This was written last year for the commemoration of the first 20 years of the Mount Isa University Department of Rural Health, part of the successful endeavour to move the education of medical and other allied professionals to universities of rural health and rural clinical schools. In my last blog, I questioned the glacial progress of the review of the MBS. Having been closely involved in the introduction of the rural clinical schools, it is disappointing to read that the Rural Health Commissioner, in a recent article, can only conclude by saying “a nationalist rural generalist pathway is good for rural communities” Appointed two years ago in 2017, it has taken him two years to say that! Oh, I forget, there are the inevitable diagrams. 

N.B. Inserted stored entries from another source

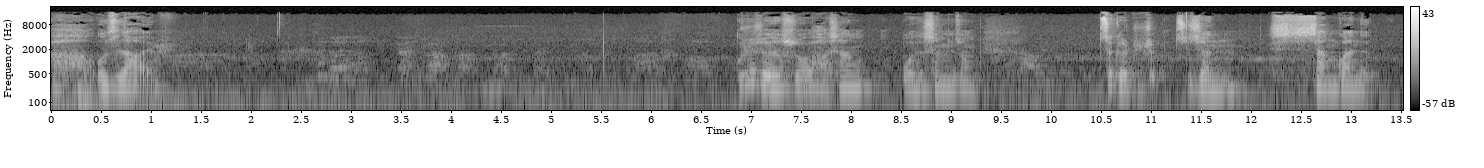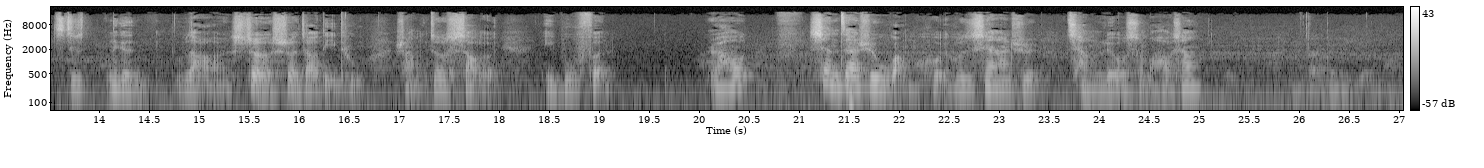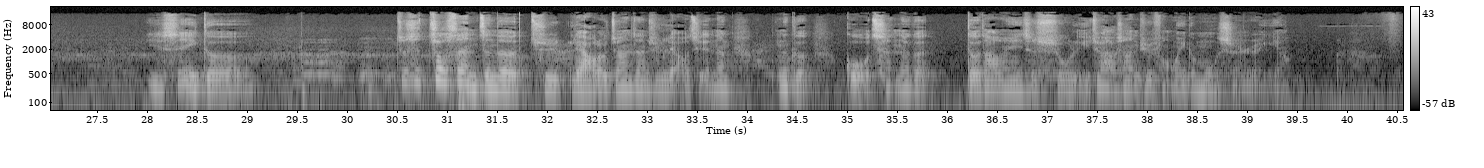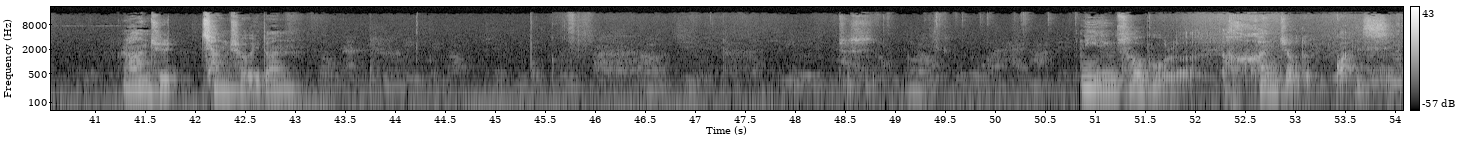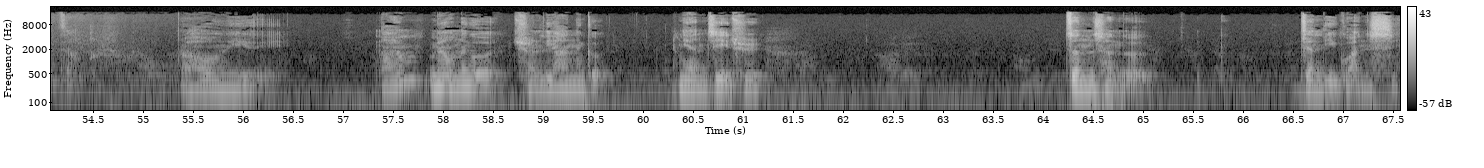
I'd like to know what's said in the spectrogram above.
啊，我知道哎就觉得说，好像我的生命中，这个人人相关的就是那个不知道社社交地图上就少了一部分，然后现在去挽回或者现在去强留什么，好像也是一个，就是就算真的去聊了，就算真的去了解那那个过程，那个得到的东西是疏离，就好像你去访问一个陌生人一样，然后你去强求一段。就是你已经错过了很久的关系，这样，然后你好像没有那个权利和那个年纪去真诚的建立关系。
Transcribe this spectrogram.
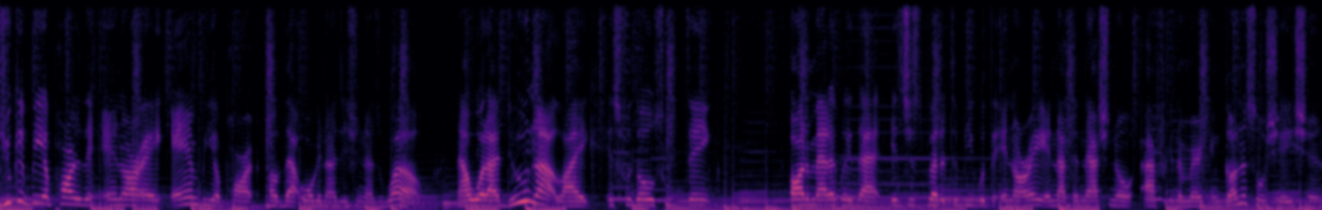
you can be a part of the NRA and be a part of that organization as well. Now, what I do not like is for those who think automatically that it's just better to be with the NRA and not the National African American Gun Association,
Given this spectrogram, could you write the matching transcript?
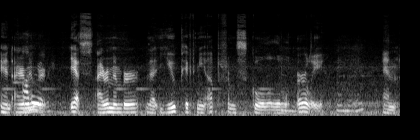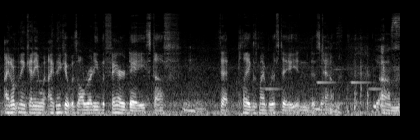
And I remember, yes, I remember that you picked me up from school a little Mm-hmm. early, and I don't think anyone. I think it was already the fair day stuff Mm-hmm. That plagues my birthday in this town. Um,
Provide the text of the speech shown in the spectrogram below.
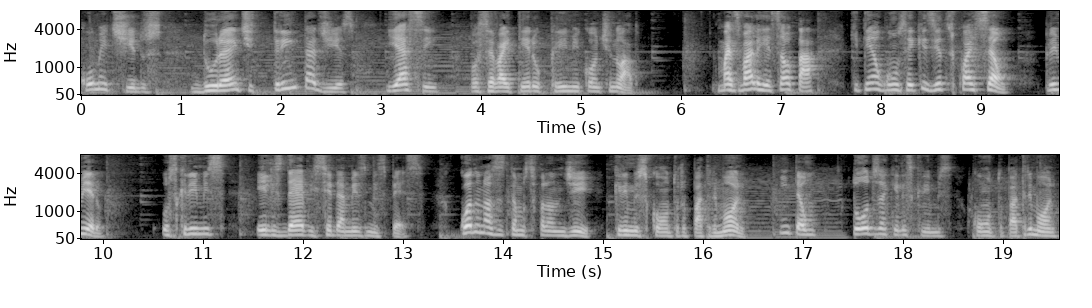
cometidos durante 30 dias e assim você vai ter o crime continuado. Mas vale ressaltar que tem alguns requisitos quais são? Primeiro, os crimes eles devem ser da mesma espécie. Quando nós estamos falando de crimes contra o patrimônio, então todos aqueles crimes contra o patrimônio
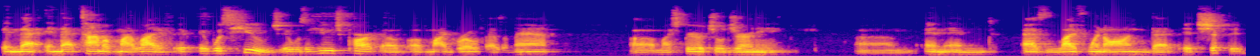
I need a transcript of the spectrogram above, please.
in that in that time of my life. It, it was huge. It was a huge part of of my growth as a man, uh, my spiritual journey, um, and and as life went on, that it shifted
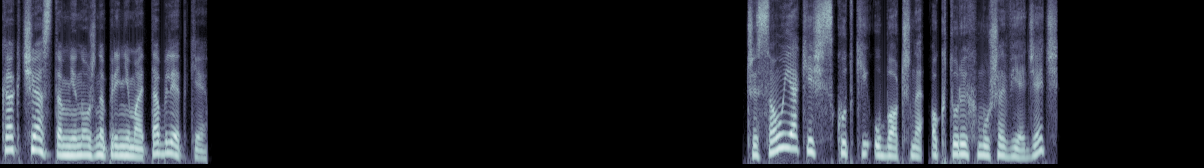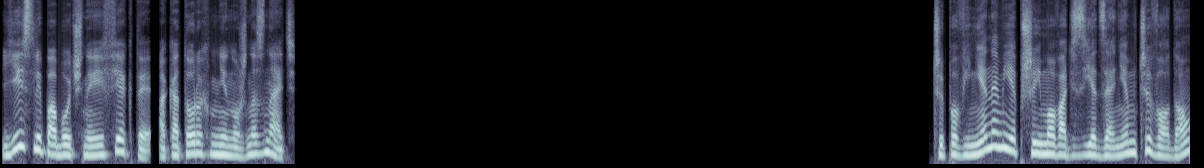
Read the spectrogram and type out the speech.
Как часто мне нужно принимать таблетки? Czy są jakieś skutki uboczne, o których muszę wiedzieć? Есть ли побочные эффекты, о которых мне нужно знать? Czy powinienem je przyjmować z jedzeniem czy wodą?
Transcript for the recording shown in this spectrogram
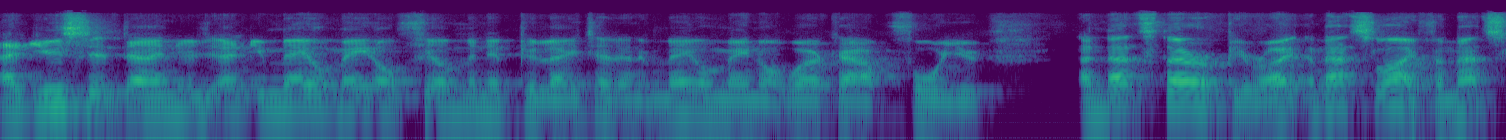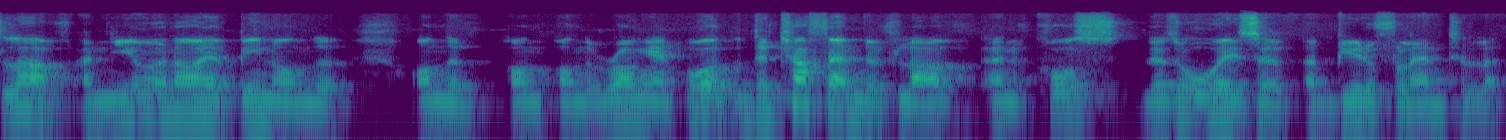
And you sit down and you may or may not feel manipulated and it may or may not work out for you. And that's therapy right? And that's life and that's love. And you and i have been on the on the on, on the wrong end or the tough end of love. And of course there's always a, a beautiful end to love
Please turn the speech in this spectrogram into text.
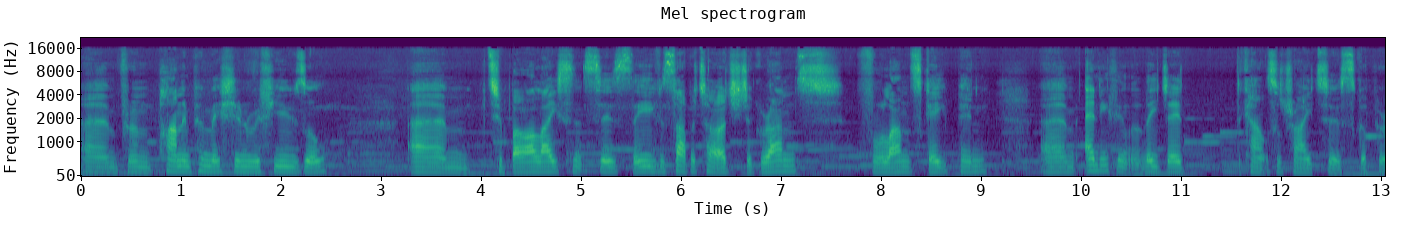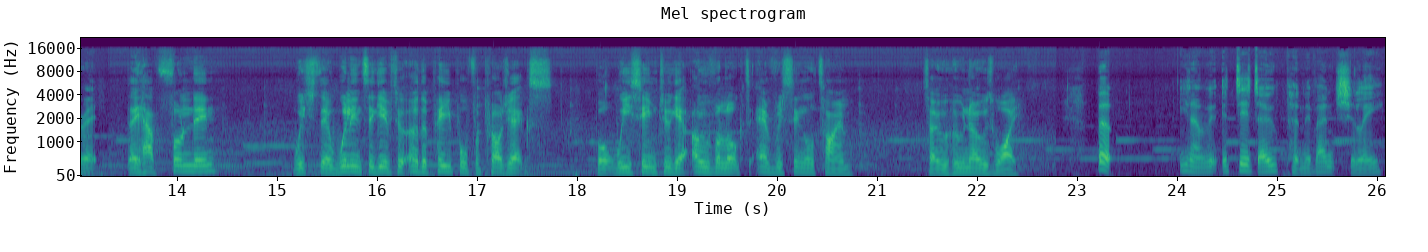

But at least he will have a huge number of happy snaps to remember where he went over the past two years as the rural Bill Peach. 

Seriously are these reviews going anywhere? Now there is talk of the Health Minister ordering a heath of private health insurance review. Hopefully, Minister, the deadline will be somewhat tighter than the ongoing ones. Show the community how they are influencing health policy or are they just an elaborate way of doing nothing while re-arranging the flowerpots on the window sill?

Mouse Whisper

I remember when the song “Diana” was released in 1957, and the sensational fact at the time was that Paul Anka was the 15 year old song writer as well as the singer.

The story goes that Diana was an older kid who used to look after Paul when he was a child. Paul had a kiddy-crush on her with less than enthusiastic response on her part. There was about a three-year difference. Years later, after the song went to Numero Uno on the charts and he was a star, she suddenly showed up saying, “Take me! I’m yours!” to which he gently replied, “Sorry, our time is past.”

But she still had Diana!